## TASK
Reprint each record exactly. Pictures are not reprinted.

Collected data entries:
# # #

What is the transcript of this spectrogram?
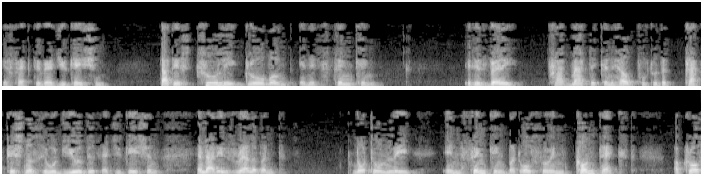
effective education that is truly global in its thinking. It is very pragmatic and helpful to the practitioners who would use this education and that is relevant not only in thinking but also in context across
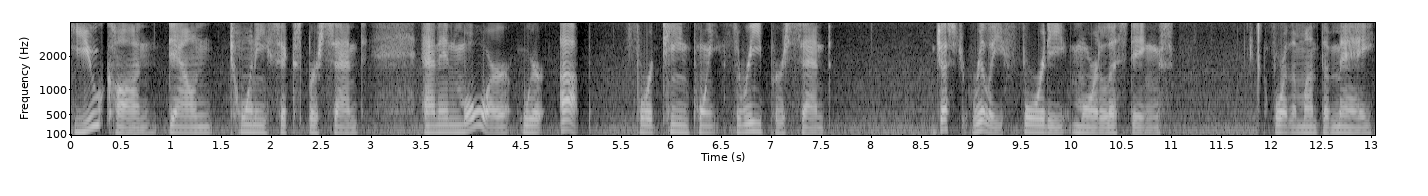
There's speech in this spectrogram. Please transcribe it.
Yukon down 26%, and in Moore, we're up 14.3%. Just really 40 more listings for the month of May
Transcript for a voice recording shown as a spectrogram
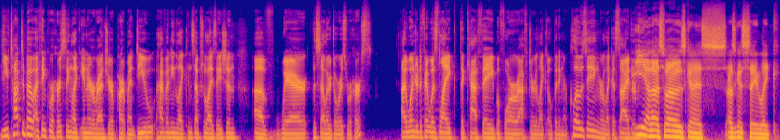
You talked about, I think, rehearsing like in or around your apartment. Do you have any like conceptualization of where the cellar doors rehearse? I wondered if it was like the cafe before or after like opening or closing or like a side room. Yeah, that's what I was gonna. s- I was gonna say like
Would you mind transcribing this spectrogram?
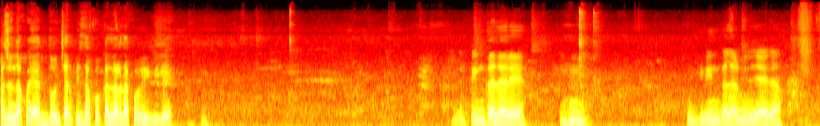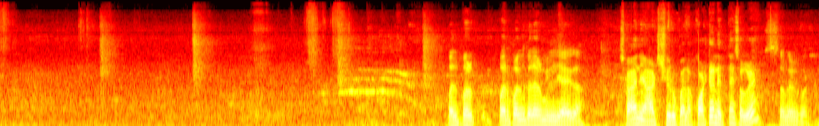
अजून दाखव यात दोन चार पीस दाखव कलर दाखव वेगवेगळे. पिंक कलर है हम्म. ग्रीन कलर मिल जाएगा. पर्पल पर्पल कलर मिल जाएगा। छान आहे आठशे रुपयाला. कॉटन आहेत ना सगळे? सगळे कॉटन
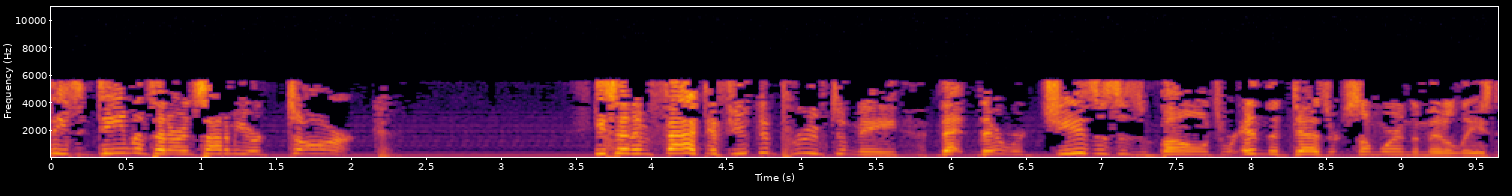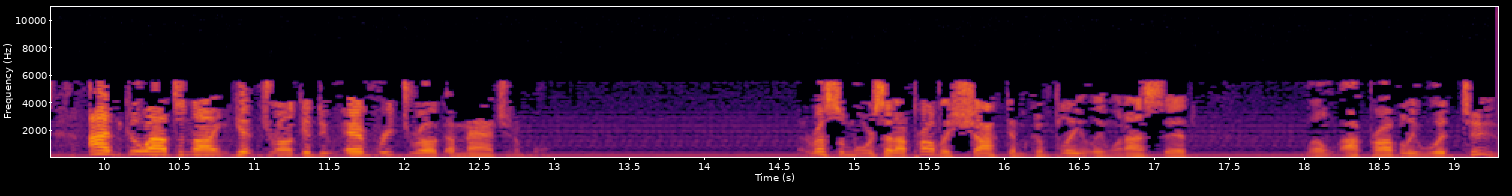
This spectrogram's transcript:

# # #

## WRITTEN SOLUTION
What is the transcript of this spectrogram?
effective education that is truly global in its thinking. It is very pragmatic and helpful to the practitioners who would use this education and that is relevant not only in thinking but also in context across
There's speech in this spectrogram. Please transcribe it.
Yukon down 26%, and in Moore, we're up 14.3%. Just really 40 more listings for the month of May
Transcript for a voice recording shown as a spectrogram
You talked about, I think, rehearsing like in or around your apartment. Do you have any like conceptualization of where the cellar doors rehearse? I wondered if it was like the cafe before or after like opening or closing or like a side room. Yeah, that's what I was gonna. s- I was gonna say like
Would you mind transcribing this spectrogram?
अजून दाखव यात दोन चार पीस दाखव कलर दाखव वेगवेगळे. पिंक कलर है हम्म. ग्रीन कलर मिल जाएगा. पर्पल पर्पल कलर मिल जाएगा। छान आहे आठशे रुपयाला. कॉटन आहेत ना सगळे? सगळे कॉटन
This spectrogram's transcript:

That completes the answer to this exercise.